Tennessee hospitals will sacrifice some revenue to help the TennCare program forestall looming cuts that could hurt patients, Tennessee Hospital Association officials say.
During a conference call Thursday, members of the THA formally announced the agreement to extend a hospital assessment fee one more year. Last year, the first year of the fee, the 3.52 percent tax on most hospitals' net patient revenues raised about $290 million, THA officials have said.
The hospital assessment fee's extension through fiscal year 2012 will prevent cuts to the TennCare program, including:
* Limit of eight physician office procedures annually
* "Medically needy" enrollment closure
* 7 percent reduction in hospital and health professionals payments
* Cuts to essential access, critical access hospitals and disproportionate share funding payments
* Graduate medical education funding cuts
* Eight-day inpatient hospitalization annual limit
* Eight-visit annual limit on nonemergency outpatient visits
* Limit of eight lab or X-ray procedures annually
* Elimination of reimbursement for physical therapy, occupational and speech therapy
SOURCE: Tennessee Hospital Association
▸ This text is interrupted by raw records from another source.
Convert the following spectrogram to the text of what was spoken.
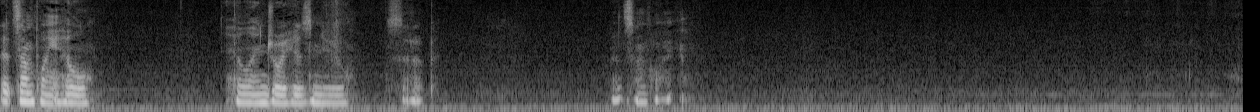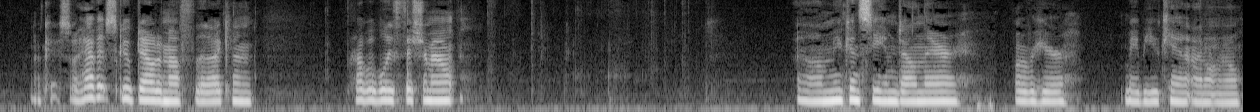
at some point he'll he'll enjoy his new setup at some point. Okay, so I have it scooped out enough that I can probably fish him out. Um, you can see him down there, over here. Maybe you can't, I don't know.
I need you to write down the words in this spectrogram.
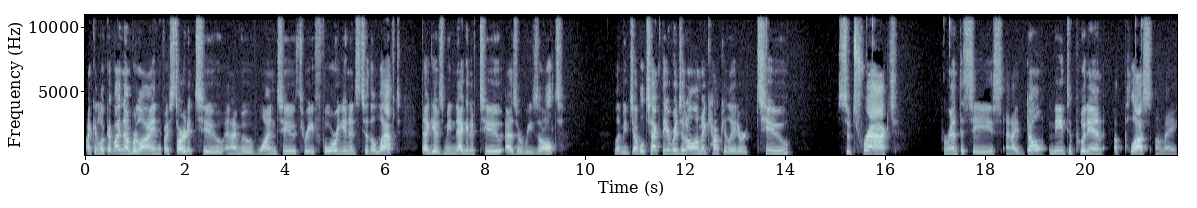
I can look at my number line. If I start at 2 and I move 1, 2, 3, 4 units to the left, that gives me negative 2 as a result. Let me double check the original on my calculator. 2 subtract parentheses, and I don't need to put in a plus on my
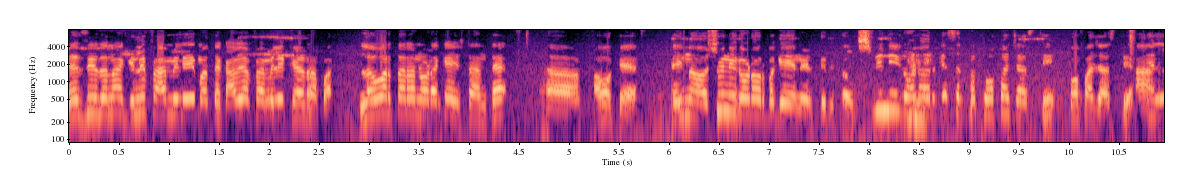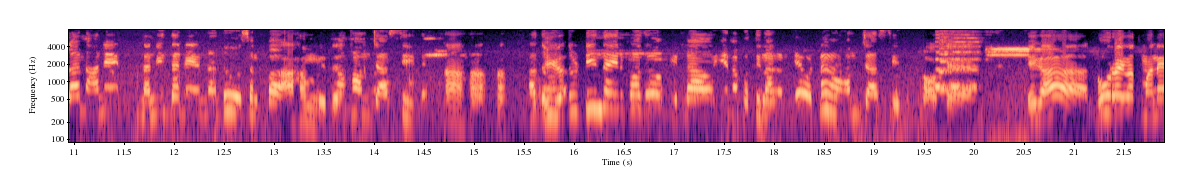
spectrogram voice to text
ಎಸ್ ಇದನ್ನ ಗಿಲ್ಲಿ ಫ್ಯಾಮಿಲಿ ಮತ್ತೆ ಕಾವ್ಯ ಫ್ಯಾಮಿಲಿ ಕೇಳ್ರಪ್ಪ. ಲವರ್ ತರ ನೋಡಕ್ಕೆ ಇಷ್ಟ ಅಂತೆ. ಓಕೆ. ಇನ್ನು ಅಶ್ವಿನಿ ಗೌಡ ಅವ್ರ ಬಗ್ಗೆ ಏನ್ ಹೇಳ್ತೀರಿ ತಾವು? ಅಶ್ವಿನಿ ಗೌಡ ಅವ್ರಿಗೆ ಸ್ವಲ್ಪ ಕೋಪ ಜಾಸ್ತಿ. ಕೋಪ ಜಾಸ್ತಿ ಹಾ ಎಲ್ಲ ನಾನೇ ನನ್ನಿಂದಾನೆ ಅನ್ನೋದು ಸ್ವಲ್ಪ ಅಹಂ ಇದೆ. ಅಹಂ ಜಾಸ್ತಿ ಇದೆ. ಹಾ ಹಾ ಹಾ. ಅದು ಈಗ ದುಡ್ಡಿಂದ ಇರ್ಬೋದು ಇಲ್ಲ ಏನೋ ಗೊತ್ತಿಲ್ಲ ನನಗೆ ಒಟ್ಟು ಅಹಂ ಜಾಸ್ತಿ ಇದೆ. ಓಕೆ. ಈಗ ನೂರೈವತ್ ಮನೆ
Economywise, "things are a bit brighter this year, but not enough to prevent cuts to hospital care without continuing this assessment," THA President Craig Becker said in Thursday's call.
The percentage taxed will be higher this year, but the funds will be used to forestall the same pending cuts, which were first proposed by the state in 2010, officials said.
Like last year, the money will be used to draw down additional federal matching funds through TennCare, the state's version of Medicaid.
This year, the total funds raised through the fee and the federal match will fill a $870 million hole, compared to $659 million raised last year.
"The only difference is more dollars are needed to fund those same cuts due to increased enrollment, utilization and growing expenses," said Larry Kloess, THA board chairman.
The action allows TennCare to put off a looming 7 percent cut in reimbursement rates to providers, as well as other limits to the program that hospital officials say would have a devastating impact on both hospitals and patients.
"Hundreds of hospital jobs would be lost in communities of all sizes across the state, further complicating our economy and unemployment," Kloess said.
Kloess emphasized that the assessment fee was only a temporary solution, and that responsibility for funding TennCare lies with the state.
"This is simply a stop-gap measure designed to help the state of Tennessee through a difficult economic transition period," he said.